▶ Prompt
If a line holds an image, leave the image out; write out everything else in the records exactly.

____________

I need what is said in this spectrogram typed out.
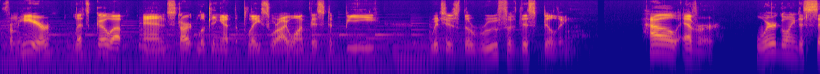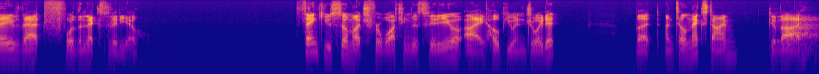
from here, let's go up and start looking at the place where I want this to be, which is the roof of this building. However, we're going to save that for the next video. Thank you so much for watching this video. I hope you enjoyed it. But until next time, goodbye.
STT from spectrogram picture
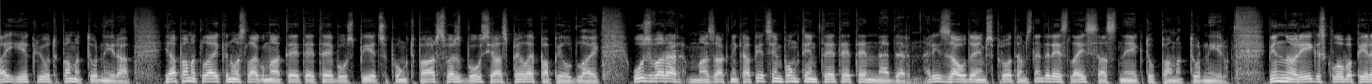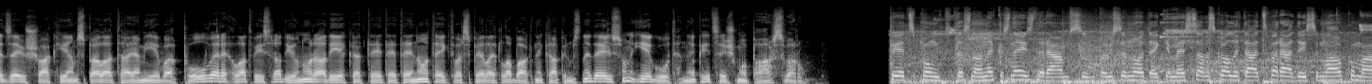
lai iekļūtu pamatturnīrā. Ja pamatlaika noslēgumā TTT būs piecu punktu pārsvars, būs jāspēlē papildu laika. Uzvara ar mazāk nekā 5 punktiem TTT nedara. Arī zaudējums, protams, nederēs, lai sasniegtu pamatturnīru. Viena no Rīgas kluba pieredzējušākajām spēlētājām Ieva Pulvere Latvijas radio norādīja, ka TTT noteikti var spēlēt labāk nekā pirms nedēļas un iegūt nepieciešamo pārsvaru. 5 punkti. Tas nav nekas neizdarāms. Pavisam noteikti, ja mēs savas kvalitātes parādīsim laukumā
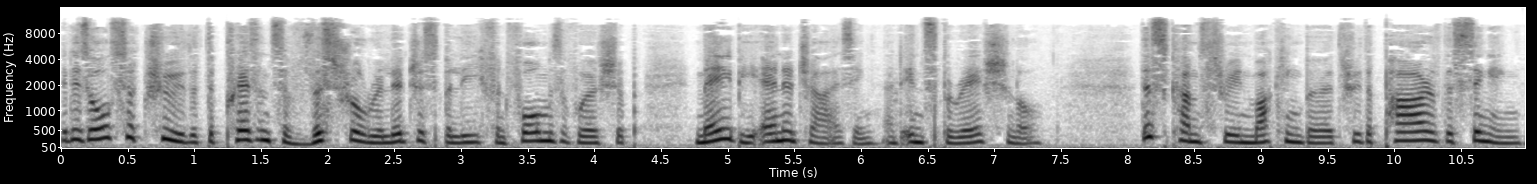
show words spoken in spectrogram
it is also true that the presence of visceral religious belief and forms of worship may be energizing and inspirational. This comes through in Mockingbird through the power of the singing,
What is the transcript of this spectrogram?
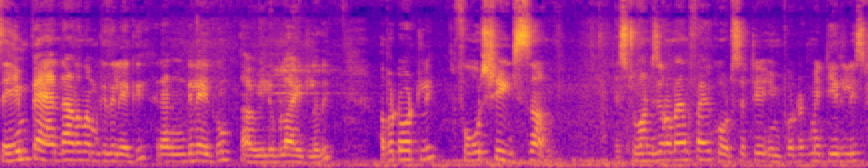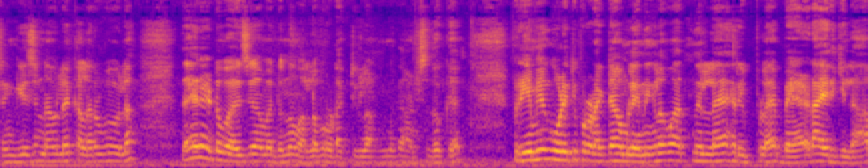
സെയിം പാന്റാണ് നമുക്കിതിലേക്ക് രണ്ടിലേക്കും അവൈലബിൾ ആയിട്ടുള്ളത്. അപ്പോൾ ടോട്ടലി ഫോർ ഷെയ്ഡ്സ് ആണ്. Just one zero nine five code set important material shrinkage ഉണ്ടാവില്ല കളർ പോവില്ല. ധൈര്യമായിട്ട് വായിച്ച് ചെയ്യാൻ പറ്റുന്ന നല്ല പ്രൊഡക്റ്റുകളാണെന്ന് കാണിച്ചതൊക്കെ. പ്രീമിയം ക്വാളിറ്റി പ്രൊഡക്റ്റ് ആകുമ്പോൾ നിങ്ങളെ ഭാഗത്തു നിന്നുള്ള റിപ്ലൈ ബാഡ് ആയിരിക്കില്ല. ആ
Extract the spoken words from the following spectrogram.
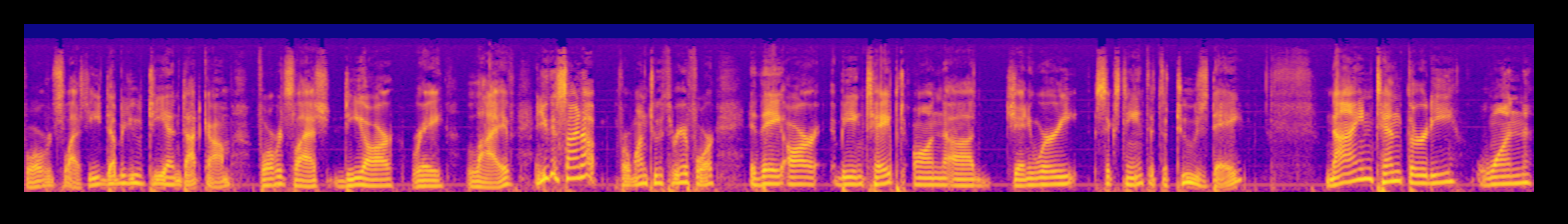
forward slash EWTN.com forward slash DR Ray Live. And you can sign up for one, two, three, or four. They are being taped on uh, January 16th. It's a Tuesday. 9, 10 30, 1,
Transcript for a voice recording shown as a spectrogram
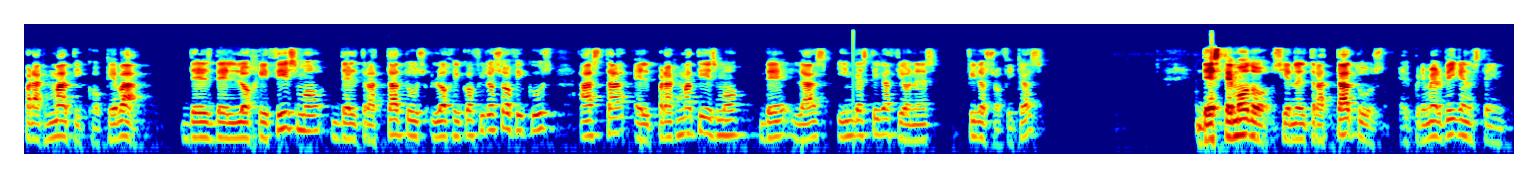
pragmático que va desde el logicismo del Tractatus Lógico-Philosophicus hasta el pragmatismo de las investigaciones filosóficas. De este modo, si en el Tractatus el primer Wittgenstein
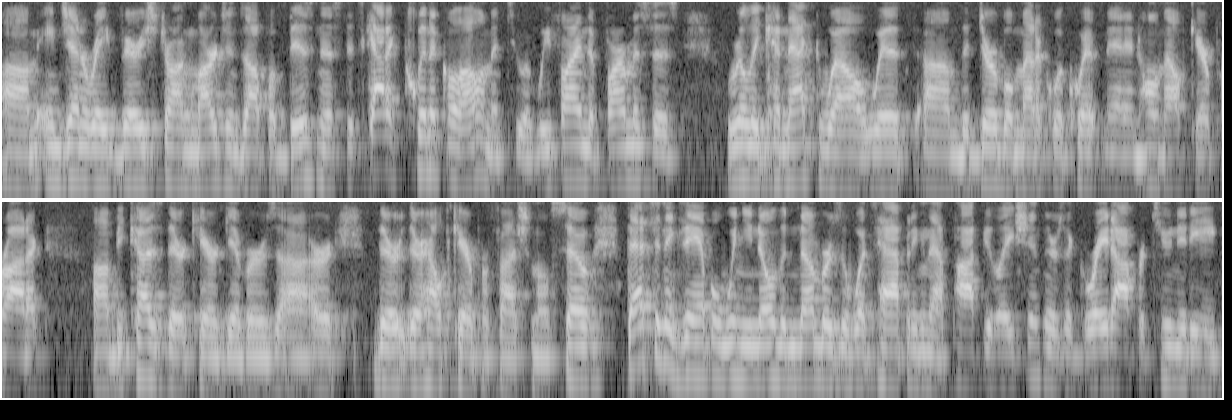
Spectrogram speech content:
um, and generate very strong margins off a business that's got a clinical element to it. We find the pharmacists really connect well with um, the durable medical equipment and home healthcare product. Uh, because they're caregivers uh, or they're, they're healthcare professionals. So that's an example when you know the numbers of what's happening in that population, there's a great opportunity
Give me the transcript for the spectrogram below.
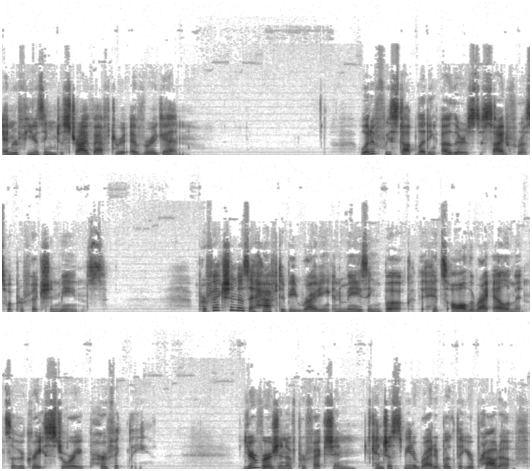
and refusing to strive after it ever again? What if we stopped letting others decide for us what perfection means? Perfection doesn't have to be writing an amazing book that hits all the right elements of a great story perfectly. Your version of perfection can just be to write a book that you're proud of,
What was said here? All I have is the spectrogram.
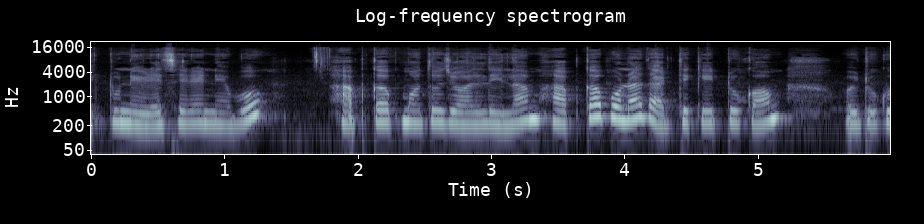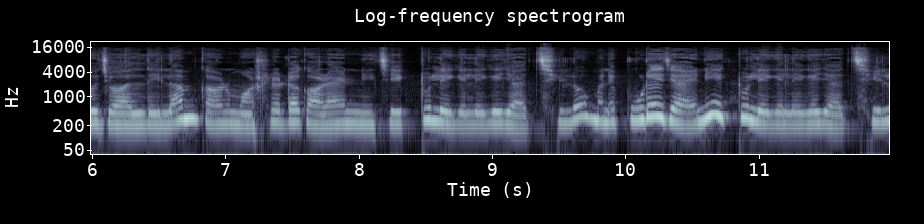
একটু নেড়ে ছেড়ে নেব। হাফ কাপ মতো জল দিলাম। হাফ কাপও না, তার থেকে একটু কম ওইটুকু জল দিলাম। কারণ মশলাটা কড়াইয়ের নিচে একটু লেগে লেগে যাচ্ছিল। মানে পুড়ে যায়নি, একটু লেগে লেগে যাচ্ছিল।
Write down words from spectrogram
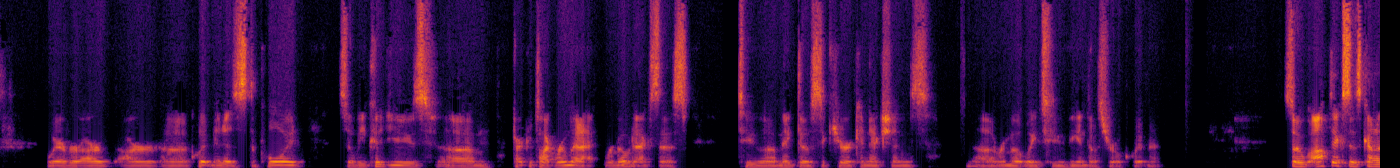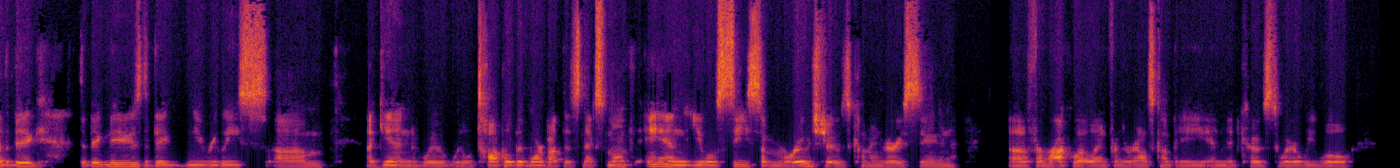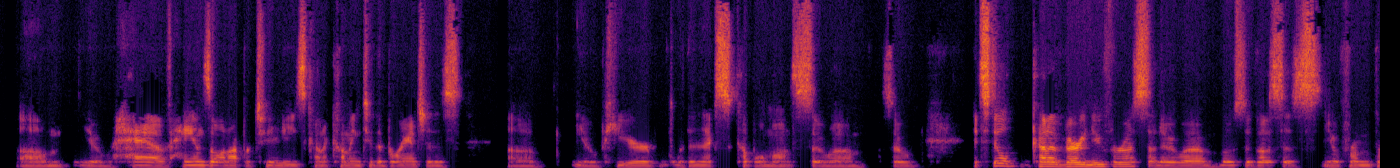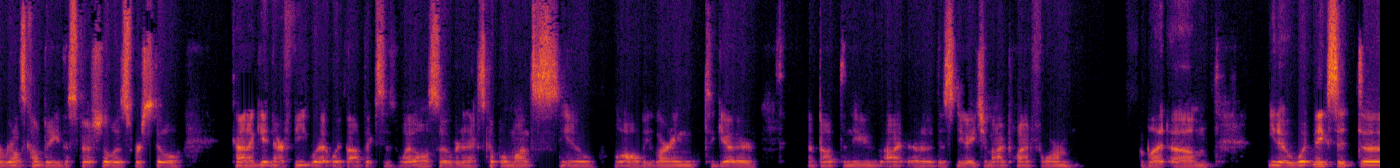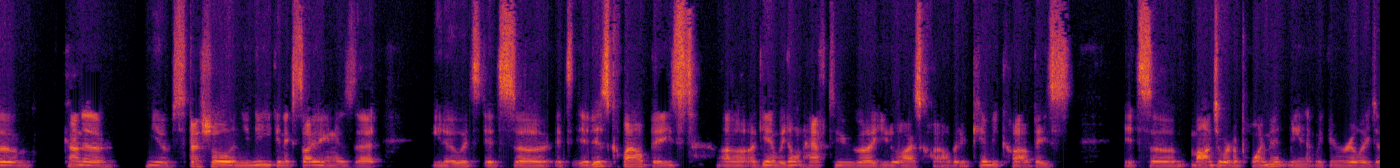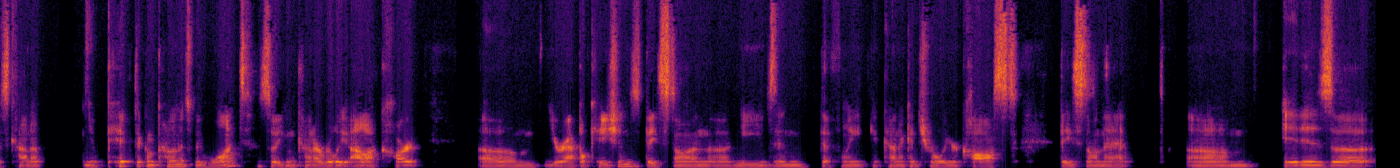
wherever our, our uh, equipment is deployed. So we could use um, FactoryTalk remote, remote access to uh, make those secure connections uh, remotely to the industrial equipment. So Optix is kind of the big, the big news, the big new release. Um, again, we'll, we'll, talk a little bit more about this next month, and you will see some road shows coming very soon uh, from Rockwell and from the Reynolds Company and Midcoast, where we will, um, you know, have hands-on opportunities kind of coming to the branches uh, you know here within the next couple of months. So um, so it's still kind of very new for us. I know uh, most of us, as you know, from the Reynolds Company, the specialists, we're still kind of getting our feet wet with Optix as well. So over the next couple of months, you know, we'll all be learning together about the new uh, this new HMI platform. But um, you know, what makes it uh, kind of you know special and unique and exciting is that you know it's it's uh, it's it is cloud based uh, again, we don't have to uh, utilize cloud, but it can be cloud-based. It's a modular deployment, meaning that we can really just kind of you know pick the components we want. So you can kind of really a la carte um, your applications based on uh, needs and definitely kind of control your costs based on that. Um, it is uh,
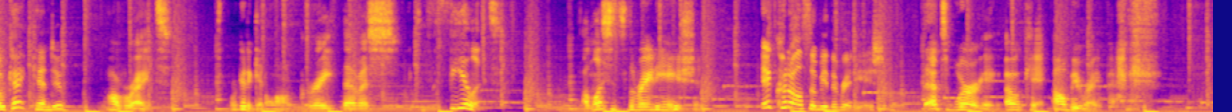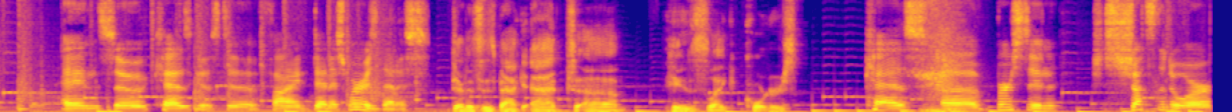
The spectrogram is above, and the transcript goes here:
Okay, can do. All right, we're gonna get along great, Themis. I can feel it. Unless it's the radiation. It could also be the radiation. That's worrying. Okay, I'll be right back. and so Kaz goes to find Dennis. Where is Dennis? Dennis is back at uh, his like quarters. Kaz uh, bursts in, sh- shuts the door.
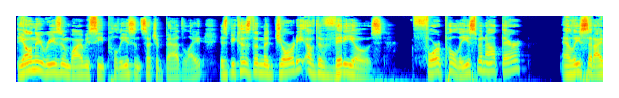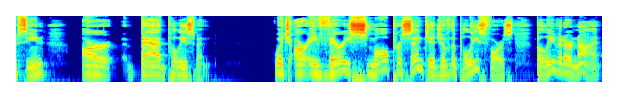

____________

▶ Task answer
I need what is said in this spectrogram typed out.
from here, let's go up and start looking at the place where I want this to be, which is the roof of this building. However, we're going to save that for the next video. Thank you so much for watching this video. I hope you enjoyed it. But until next time, goodbye.
STT from spectrogram picture
lai iekļūtu pamatturnīrā. Ja pamatlaika noslēgumā TTT būs piecu punktu pārsvars, būs jāspēlē papildu laika. Uzvara ar mazāk nekā 5 punktiem TTT nedara. Arī zaudējums, protams, nederēs, lai sasniegtu pamatturnīru. Viena no Rīgas kluba pieredzējušākajām spēlētājām Ieva Pulvere Latvijas radio norādīja, ka TTT noteikti var spēlēt labāk nekā pirms nedēļas un iegūt nepieciešamo pārsvaru. 5 punkti. Tas nav nekas neizdarāms. Pavisam noteikti, ja mēs savas kvalitātes parādīsim laukumā
show words spoken in spectrogram
it is also true that the presence of visceral religious belief and forms of worship may be energizing and inspirational. This comes through in Mockingbird through the power of the singing,
What is the transcript of this spectrogram?
സെയിം പാന്റാണ് നമുക്കിതിലേക്ക് രണ്ടിലേക്കും അവൈലബിൾ ആയിട്ടുള്ളത്. അപ്പോൾ ടോട്ടലി ഫോർ ഷെയ്ഡ്സ് ആണ്. Just one zero nine five code set important material shrinkage ഉണ്ടാവില്ല കളർ പോവില്ല. ധൈര്യമായിട്ട് വായിച്ച് ചെയ്യാൻ പറ്റുന്ന നല്ല പ്രൊഡക്റ്റുകളാണെന്ന് കാണിച്ചതൊക്കെ. പ്രീമിയം ക്വാളിറ്റി പ്രൊഡക്റ്റ് ആകുമ്പോൾ നിങ്ങളെ ഭാഗത്തു നിന്നുള്ള റിപ്ലൈ ബാഡ് ആയിരിക്കില്ല. ആ
Extract the spoken words from the following spectrogram.
forward slash EWTN.com forward slash DR Ray Live. And you can sign up for one, two, three, or four. They are being taped on uh, January 16th. It's a Tuesday. 9, 10 30, 1,
Transcript for a voice recording shown as a spectrogram
pragmático que va desde el logicismo del Tractatus Lógico-Philosophicus hasta el pragmatismo de las investigaciones filosóficas. De este modo, si en el Tractatus el primer Wittgenstein
Spectrogram speech content:
um, and generate very strong margins off a business that's got a clinical element to it. We find the pharmacists really connect well with um, the durable medical equipment and home healthcare product. Uh, because they're caregivers uh, or they're, they're healthcare professionals. So that's an example when you know the numbers of what's happening in that population, there's a great opportunity
Give me the transcript for the spectrogram below.
and refusing to strive after it ever again? What if we stopped letting others decide for us what perfection means? Perfection doesn't have to be writing an amazing book that hits all the right elements of a great story perfectly. Your version of perfection can just be to write a book that you're proud of,
What was said here? All I have is the spectrogram.
একটু নেড়ে ছেড়ে নেব। হাফ কাপ মতো জল দিলাম। হাফ কাপও না, তার থেকে একটু কম ওইটুকু জল দিলাম। কারণ মশলাটা কড়াইয়ের নিচে একটু লেগে লেগে যাচ্ছিল। মানে পুড়ে যায়নি, একটু লেগে লেগে যাচ্ছিল।
Write down words from spectrogram
wherever our, our uh, equipment is deployed. So we could use um, FactoryTalk remote, remote access to uh, make those secure connections uh, remotely to the industrial equipment. So Optix is kind of the big, the big news, the big new release. Um, again, we'll, we'll, talk a little bit more about this next month, and you will see some road shows coming very soon uh, from Rockwell and from the Reynolds Company and Midcoast, where we will, um, you know, have hands-on opportunities kind of coming to the branches uh, you know here within the next couple of months. So um, so it's still kind of very new for us. I know uh, most of us, as you know, from the Reynolds Company, the specialists, we're still kind of getting our feet wet with Optix as well. So over the next couple of months, you know, we'll all be learning together about the new uh, this new HMI platform. But um, you know, what makes it uh, kind of you know special and unique and exciting is that you know it's it's uh, it's it is cloud based uh, again, we don't have to uh, utilize cloud, but it can be cloud-based. It's a modular deployment, meaning that we can really just kind of you know pick the components we want. So you can kind of really a la carte um, your applications based on uh, needs and definitely kind of control your costs based on that. Um, it is uh,
The spectrogram is above, and the transcript goes here:
Okay, can do. All right, we're gonna get along great, Themis. I can feel it. Unless it's the radiation. It could also be the radiation. That's worrying. Okay, I'll be right back. and so Kaz goes to find Dennis. Where is Dennis? Dennis is back at uh, his like quarters. Kaz uh, bursts in, sh- shuts the door.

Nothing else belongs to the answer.